PHW became serious about documenting the town in 1974. As we saw in the Simon Lauck house post, the 1966 survey of worthy buildings was what you would call a “windshield survey,” or the kind of quick visual determination a researcher would make based just on what could be observed from a site visit.(1) (2) The term windshield survey is derived from the typical practice of driving through neighborhoods and looking at the buildings through the windshield to form an overview of the area and its character. Obviously any information gathered from this work is preliminary, and Winchester’s 1966 survey was no exception. It contained no history, no attempt at dating structures, nor even any attempt at recording the architectural style of the building in question.
Omission from the 1966 list was part of what made the fight to save the Simon Lauck house so difficult to justify to the regional Salvation Army – without documentation, it is easy to dismiss sad-looking houses as expendable and historically worthless, particularly if the historic significance is of local interest or hinges upon unique architectural features. Although today we generally talk about the financial incentives behind a National Register listing, the broader goal is to raise awareness of the historic resources we should preserve in our own backyards.(3)(4) That was the primary motivation for the 1976 survey, as well as providing PHW direction for areas to work on for the Revolving Fund and a tool to aid the Board of Architectural Review with applications.

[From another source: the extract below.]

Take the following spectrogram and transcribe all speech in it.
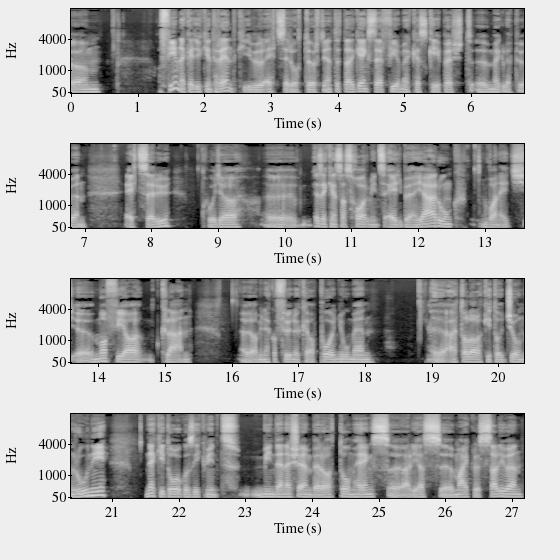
Um, a filmnek egyébként rendkívül egyszerű a története, tehát a gangster filmekhez képest meglepően egyszerű, hogy a 1931-ben járunk, van egy maffia klán, aminek a főnöke a Paul Newman által alakított John Rooney, neki dolgozik, mint mindenes ember a Tom Hanks alias Michael Sullivan,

First, a class of UVA graduate students – Julia Henley, Samuel Klingensmith, Nancy Recchie, and Royce Yeater – completed survey work for approximately 300 buildings. They focused on the northwestern portion of the current historic district. A small group of PHW volunteers took up the remainder of the 1060 properties where the student researchers stopped. Katie Rockwood coordinated the group, consisting of field workers Pat Zontine, Joanna Berg, Sandy Lee, Virginia Miller and photographer Ben Ritter. John G. Lewis reviewed the forms and corrected information as the architectural historian. The survey took two years to complete, and was acknowledged as often being a “best guess” based on the exterior details and historical information available at the time of the survey. The Sanborn Fire Insurance maps of 1897 were used extensively in the research, with volunteers color-coding the maps by construction materials.

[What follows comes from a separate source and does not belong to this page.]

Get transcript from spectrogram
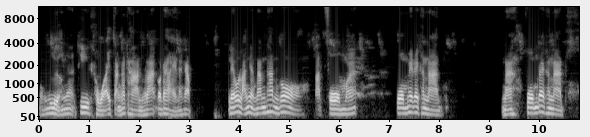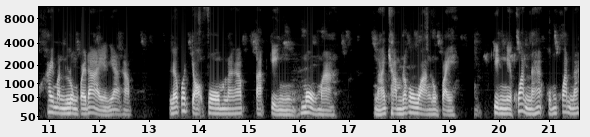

The survey forms included basic information such as the address, present owner, historic name and/or original owner where available, construction date estimated by decade, architectural style based on exterior visual clues, and a sliding scale of architectural significance from “excellent” to “none.” The “none” category included modern construction and on occasion older buildings that had been inappropriately altered, often with notes on what alterations could be made to improve the appearance. Many, but not all, properties included a written architectural description to supplement the photographs, which can be used in situations like the Noakes House project, when a cornice needed to be recreated but no good visual image of the cornice was available. The written description could give some indication of what it “should” have looked like. In some cases, deed research or historical descriptions were also included to back up construction dates or original owners.
Although now superseded by the 2008-2011 survey, the work from the 1976 survey continues to be used in BAR applications today due to its easy to read “at a glance” format and now historic photographic documentation.

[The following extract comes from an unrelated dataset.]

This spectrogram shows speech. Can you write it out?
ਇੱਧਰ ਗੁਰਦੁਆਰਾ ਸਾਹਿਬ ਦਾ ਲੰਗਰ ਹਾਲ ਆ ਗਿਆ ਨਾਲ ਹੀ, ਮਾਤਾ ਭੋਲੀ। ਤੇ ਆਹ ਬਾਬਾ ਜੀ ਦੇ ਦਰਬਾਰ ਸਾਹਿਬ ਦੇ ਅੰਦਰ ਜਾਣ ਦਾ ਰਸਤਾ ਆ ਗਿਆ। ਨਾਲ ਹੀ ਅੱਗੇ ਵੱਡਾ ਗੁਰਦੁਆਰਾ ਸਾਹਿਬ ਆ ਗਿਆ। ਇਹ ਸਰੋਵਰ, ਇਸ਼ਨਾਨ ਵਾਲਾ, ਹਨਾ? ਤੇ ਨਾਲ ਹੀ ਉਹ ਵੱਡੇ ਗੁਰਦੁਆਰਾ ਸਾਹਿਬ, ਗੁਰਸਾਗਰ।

|1976 Architectural Survey|
Scanning of the original photographs of the 1976 survey is ongoing, but completed areas may be viewed in the Picasa album. Copies of the 1976 inventory and the summary report of the survey, which was used heavily for constructing this blog post, may be obtained directly from PHW.